During a police stop in Detroit, Michigan in 1992, Malice Green was involved with an altercation with police officers that ended in his death.

Green wasn’t shot to death.

Instead, Green’s death was attributed to “fourteen blunt force trauma blows to the head,” as described by the coroner who was assigned to evaluate the cause of death in the incident. During Green’s encounter with the police, he was reportedly hit with a flashlight as many as 14 times by one of the officers after he reportedly did not follow the orders of one of the officers, who demanded that he let go of an object he was holding in the glovebox of his car.

Although this incident, wherein a person’s life was ended when police used a flashlight as an impact weapon, is much less common than other uses of force among law enforcement personnel (including using handcuffs and leg restraints or exerting bodily force using the arms, feet, or legs), the use of flashlights as impact weapons similar to how police batons are used is sufficient to merit regulations on the use of flashlights similar to what law enforcement departments have in place for the use of batons.

The table below, from data included in a 1996 survey published by the Bureau of Justice Statistics, shows the similarities among baton and flashlight use, with batons being used by 36 per 1,000 officers and flashlights being used among 21.7 per 1,000 officers.

The Bureau of Justice Statistics 1996 survey of use of force among police officers showed the use of flashlights to be similar to that of batons.

While police batons and flashlights can have very different applications in law enforcement activities, there is sufficient overlap, namely, the ability to strike a person with a hard object to subdue him, that many law enforcement agencies have combined their guidance for use of police batons and flashlights into a single policy on impact weapons, an umbrella that encompasses both devices.

The Flashlight as an Impact Weapon

In many law enforcement manuals, flashlights are classified alongside batons, billy clubs, riot sticks, and similar devices as an impact weapon. Many law enforcement agencies make the distinction that flashlights are non-traditional or improvised impact weapons, because the primary purpose of a flashlight is to provide light for vision rather than for accosting someone. However, for general classification purposes, flashlights are impact weapons.

Regulations that Govern Impact Weapons

Many law enforcement agencies specify what type of impact weapons are to be used among their personnel, including specifications about batons and flashlights. For example, the Salisbury Police Department (Salibury, Maryland), under their guidance for Agency Approved Less Lethal Impact Weapons, describes an impact weapon as a “collapsible baton or flashlight”. The guidance on use of impact weapons then restricts the use of impact weapons to collapsible batons, crowd control straight batons, flashlights, and ballistic impact weapons.

Specifically regarding the use of flashlights as impact weapons, the Salisbury Police Department defers to its policy for impact weapons in general:

If the issued or approved flashlight is used for defensive purposes in an emergency situation, the provisions in this policy shall apply.

Salisbury Police Department Written Directive: Less Lethal Weapons

This type of general impact weapon policy, where batons and flashlights are treated essentially the same, is common among law enforcement regulations.

Restrictions on Flashlights as Impact Weapons

In some cases, specific policy is made regarding distinguishing between flashlights and batons as impact weapons.

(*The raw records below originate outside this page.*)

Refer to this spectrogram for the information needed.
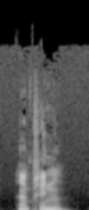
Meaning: first name, given name
- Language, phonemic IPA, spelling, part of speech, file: French, /pʁe.nɔ̃/, prénom, noun, Fr-prénom.ogg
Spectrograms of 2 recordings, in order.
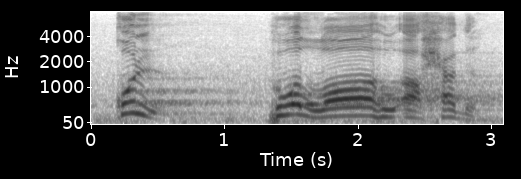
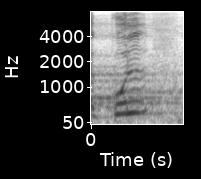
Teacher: ہم پڑھتے ہیں قل هو اللہ احد، قل قاف کے ساتھ، گول قاف، اس کا معنی ہے کہ اے محبوب تم کہو، تم فرما دو وہ اللہ ایک ہے، تم فرما دو وہ اللہ ایک ہے۔ اب اس قاف کو پر کر کے نہ پڑھا اور اس کو باریک پڑھا تو یہ بن جائے گا کل، وہ کاف ڈنڈے والا، حکام والا۔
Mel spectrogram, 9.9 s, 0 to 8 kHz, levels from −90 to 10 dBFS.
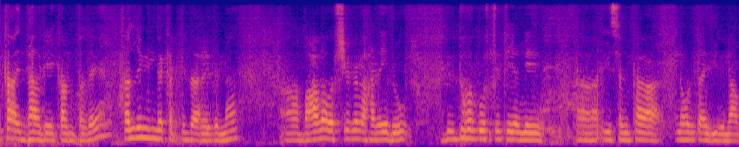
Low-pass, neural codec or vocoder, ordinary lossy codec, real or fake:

For instance, the Seattle Police Department prohibits officers from using flashlights as impact weapons except in exigent circumstances. Their specific policy states:

The use of improvised weapons, such as flashlights, may present a greater risk of injury than batons. Use of another object in place of the baton, including flashlights, is prohibited unless there is an immediate need to strike and an officer is precluded from using or cannot feasibly use the TASER, baton, or OC spray.

The failure to carry a baton, in and of itself, does not justify the regular use of a flashlight as an impact weapon. Routine reliance on flashlights as an impact weapon is prohibited.